Mueller's investigation concluded in March with a report that found insufficient evidence to establish a criminal conspiracy between Russia and the Trump campaign to sway the 2016 presidential election. The report also examined multiple episodes in which Trump sought to seize control of the Russia probe but did not conclude one way or the other about whether the president had illegally obstructed justice. Attorney General William Barr ultimately concluded that the president had not committed a crime.
Gates worked with Manafort in a lucrative international political consulting business that included Ukraine and later testified against him. Gates pleaded guilty last year in Mueller's investigation and has been one of the government's key cooperators. He has yet to be sentenced as he continues working with investigators. Manafort was sentenced to more than seven years in prison, in part for financial crimes arising from his Ukraine work.
During his interviews with investigators, Gates said that Donald Trump Jr. would ask where the hacked emails were during family meetings in the summer of 2016. Gates recalled that other key campaign aides, including future Attorney General Jeff Sessions, Trump son-in-law Jared Kushner and Flynn, also "expressed interest in obtaining the emails as well," according to an agent's written summary of one interview. The identity of one of the people who expressed interest in the emails is blanked out.
One time on the campaign aircraft, Gates told the FBI, candidate Trump said "get the emails." Gates also said that another point, Trump told him that more leaks were coming, though the heavily redacted documents do not indicate how Trump knew that.
Gates also described conversations with the chairman of the Republican National Committee, Reince Priebus, who later entered the White House as the first chief of staff. Gates described the RNC as energized by the emails and said that though Trump and Kushner were initially skeptical about cooperating with the RNC, "the WikiLeaks issue was a turning point," the FBI notes show. WikiLeaks was the website that published the stolen emails in the weeks before the election.
The campaign was also very pleased by the releases, though Trump was advised not to react to it but rather to let it all play out, according to the interview summaries.
The RNC would put out press releases to amplify the emails' release, Gates told the FBI. "The RNC also indicated they knew the timing of the upcoming releases," though Gates didn't specify who at the RNC had that information. "Gates said the only non-public information the RNC had was related to the timing of the releases."

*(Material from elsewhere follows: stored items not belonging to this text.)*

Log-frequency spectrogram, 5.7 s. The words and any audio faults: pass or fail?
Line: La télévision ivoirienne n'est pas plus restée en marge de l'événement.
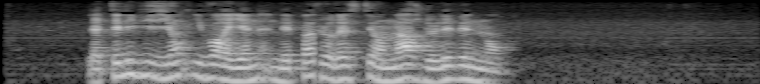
pass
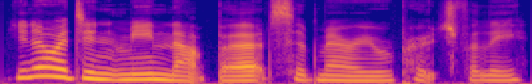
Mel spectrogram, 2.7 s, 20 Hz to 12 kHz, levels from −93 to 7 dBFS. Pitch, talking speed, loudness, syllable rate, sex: 220 Hz, 225 wpm, -17 LUFS, 5.5 syllables/s, female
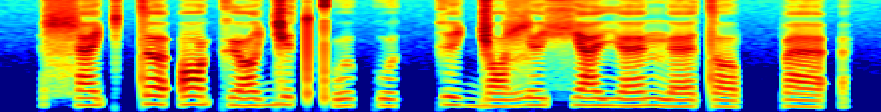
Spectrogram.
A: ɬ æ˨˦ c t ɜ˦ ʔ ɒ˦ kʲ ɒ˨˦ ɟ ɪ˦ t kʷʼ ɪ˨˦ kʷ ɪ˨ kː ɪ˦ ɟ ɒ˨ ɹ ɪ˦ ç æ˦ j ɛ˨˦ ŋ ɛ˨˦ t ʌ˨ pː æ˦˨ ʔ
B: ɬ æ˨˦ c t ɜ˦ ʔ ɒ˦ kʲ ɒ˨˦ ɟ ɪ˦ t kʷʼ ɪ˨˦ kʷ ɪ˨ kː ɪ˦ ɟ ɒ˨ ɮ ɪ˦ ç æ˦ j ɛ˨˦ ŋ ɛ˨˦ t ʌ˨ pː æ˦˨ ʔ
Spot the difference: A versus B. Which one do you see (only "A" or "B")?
B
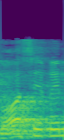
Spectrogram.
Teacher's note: غین پر ہے، الف مدہ ہے، 2 حرکات لمبا کریں گے، سین سیٹی جیسی آواز سے، قاف کو پر پڑھنا ہے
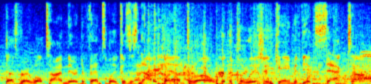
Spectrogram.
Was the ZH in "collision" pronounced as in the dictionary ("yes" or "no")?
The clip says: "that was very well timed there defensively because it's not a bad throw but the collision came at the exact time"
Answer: yes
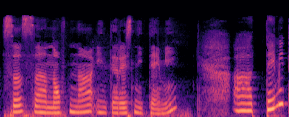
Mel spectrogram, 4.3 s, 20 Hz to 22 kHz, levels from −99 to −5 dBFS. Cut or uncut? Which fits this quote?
cut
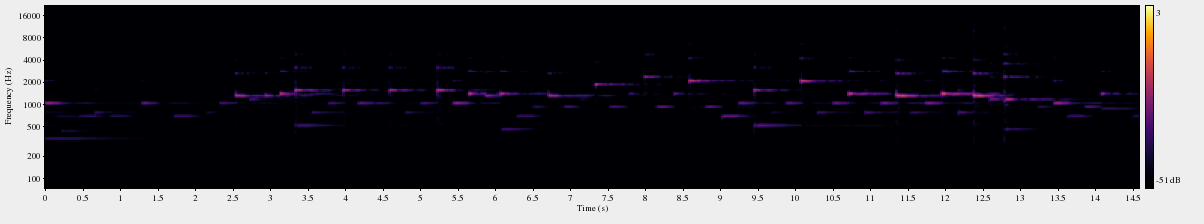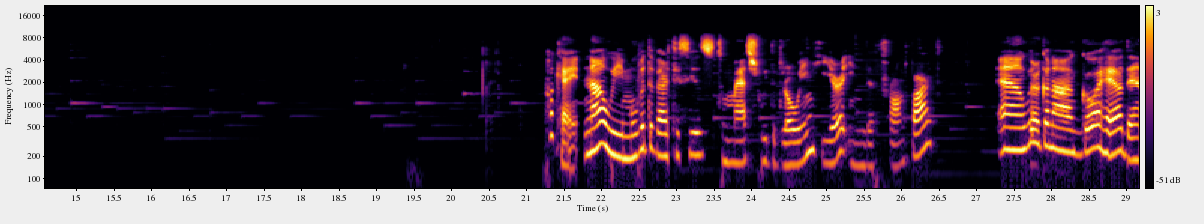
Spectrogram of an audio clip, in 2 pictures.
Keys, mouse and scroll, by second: 0.2 shift+middle click, 0.3 scroll up 2, 0.7 click, 1.6 click, 2.3 click, 3.2 click, 3.5 click, 3.9 ctrl+z, 4.5 click, 4.8 click, 5.7 ctrl+z, 6.5 click, 7.1 click, 7.4 click, 7.9 click, 8.7 click, 9.1 click, 9.8 click, 10.5 click, 11.3 shift+middle click, 11.5 click, 11.7 click, 12.1 scroll down 4, 12.3 shift+middle click, 12.4-13.2 scroll up 6, 13.5 click, 14.2 scroll down 3, 14.4 shift+middle click, 14.7 middle click, 15.2 click, 15.8 scroll down 2, 16.0-16.4 scroll up 3, 16.1 shift+middle click, 16.5 click, 16.8 click, 17.3 ctrl+z, 17.5 click, 18.2 click, 18.5 click, 19.2 scroll down 1, 19.4 click, 19.8-20.3 scroll up 2, 20.3-23.3 shift+middle drag, 26.5-29.1 shift+middle drag.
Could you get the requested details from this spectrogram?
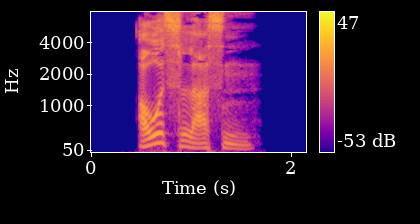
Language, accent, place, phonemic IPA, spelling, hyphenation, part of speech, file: German, Germany, Berlin, /ˈaʊ̯sˌlasən/, auslassen, aus‧las‧sen, verb, De-auslassen.ogg
- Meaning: 1. to leave out, omit 2. to melt (butter etc.); to render down (bacon, fat etc.) 3. to let out (clothes) 4. to vent, air, to take out 5. to release, to unclasp, to let go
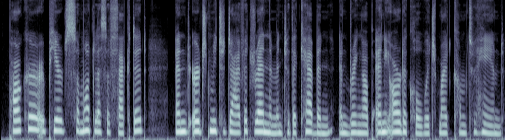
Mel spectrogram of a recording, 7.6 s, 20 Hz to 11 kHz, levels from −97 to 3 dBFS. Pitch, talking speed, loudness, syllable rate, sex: 215 Hz, 200 wpm, -19 LUFS, 5.7 syllables/s, female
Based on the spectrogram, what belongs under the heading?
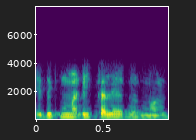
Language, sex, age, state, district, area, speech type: Tamil, male, 30-45, Tamil Nadu, Cuddalore, rural, conversation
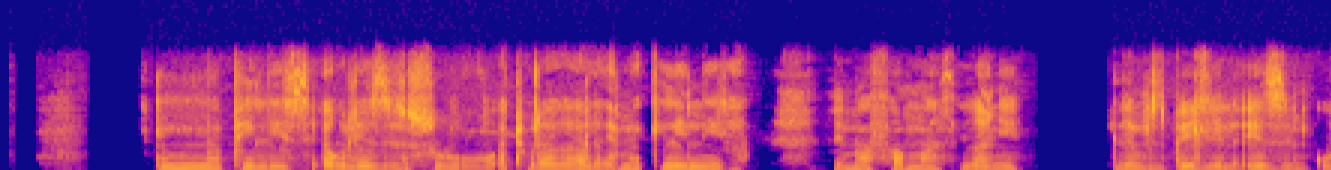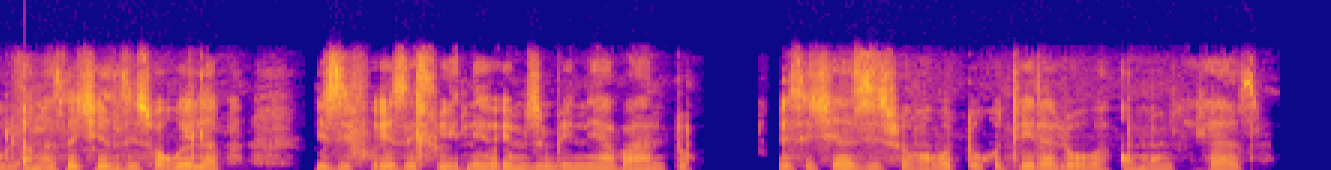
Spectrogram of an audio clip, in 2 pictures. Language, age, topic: North Ndebele, 36-49, health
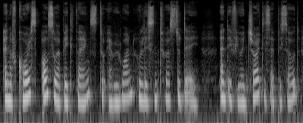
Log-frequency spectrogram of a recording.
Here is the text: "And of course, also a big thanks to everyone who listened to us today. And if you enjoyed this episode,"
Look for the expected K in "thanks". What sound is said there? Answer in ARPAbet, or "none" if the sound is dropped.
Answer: K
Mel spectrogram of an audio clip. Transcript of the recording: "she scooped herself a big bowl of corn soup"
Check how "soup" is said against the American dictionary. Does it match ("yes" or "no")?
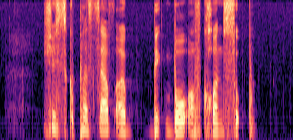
yes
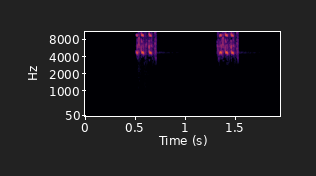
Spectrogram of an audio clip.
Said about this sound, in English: Crickets.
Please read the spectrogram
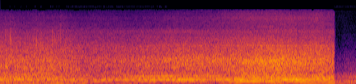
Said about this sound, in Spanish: Un coche pasa rápido por la solitaria calle.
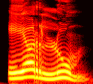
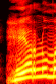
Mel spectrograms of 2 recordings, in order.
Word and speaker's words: heirloom: एयरलूम। एयरलूम पढ़ा जाएगा। यहाँ पे भी एच साइलेंट रहेगा, यानी हेयरलूम मत पढ़िएगा, एयरलूम पढ़ा जाएगा, ठीक है।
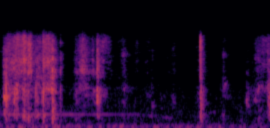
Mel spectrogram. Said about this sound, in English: So these Pleiadian cards are a little bit bigger. I need more room to shuffle.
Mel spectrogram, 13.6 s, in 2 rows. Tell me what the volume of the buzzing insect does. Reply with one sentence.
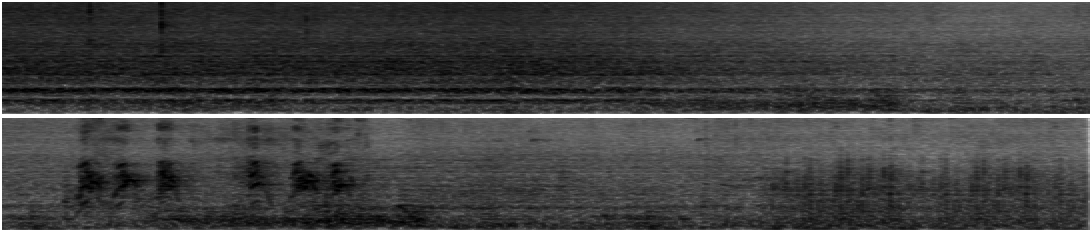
The loudness of the buzzing insect goes down.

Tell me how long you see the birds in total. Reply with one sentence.
The birds can't be heard in this clip.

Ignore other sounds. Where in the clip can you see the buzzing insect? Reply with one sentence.
The buzzing insect can be heard from 0.0 to 13.5 s.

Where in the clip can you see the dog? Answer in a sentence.
The dog can be heard from 7.2 to 9.2 s.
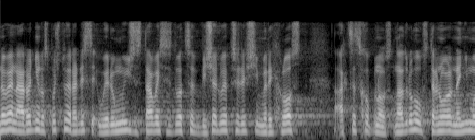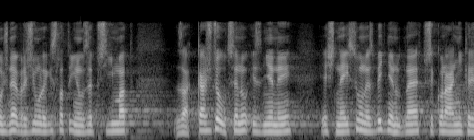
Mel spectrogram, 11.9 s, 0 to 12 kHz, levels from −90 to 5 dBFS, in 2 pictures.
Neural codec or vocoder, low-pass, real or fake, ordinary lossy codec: none; 7.2 kHz; real; AAC, 64 kbps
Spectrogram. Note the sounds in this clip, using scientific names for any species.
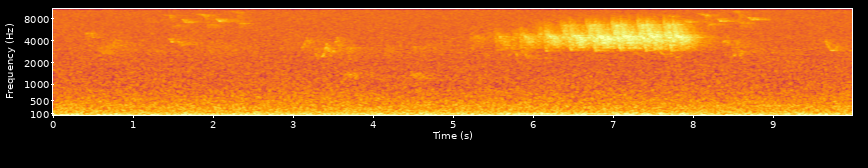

Manafort, meanwhile, was trying to advise the Trump campaign even after severing ties with the campaign, causing alarm among some of the candidate's most senior advisers.
Manafort emailed Kushner, on Nov. 5, 2016, just days before the election, saying he was feeling good about the prospect of a Trump presidency. In the email, Manafort said he was "focusing on preserving the victory" and that he had sent a memo to Priebus and had briefed Gates and Fox News host Sean Hannity, a close Trump ally.
Kushner sent Manafort's email to Trump adviser Steve Bannon, who replied: "we need to avoid this guy like the plague."
"They are going to try and say the Russians worked with wiki leaks to give this victory to us," Bannon wrote to Kushner and David Bossie, another Trump associate, in his reply. "Paul is nice guy but can't let word get out he is advising us."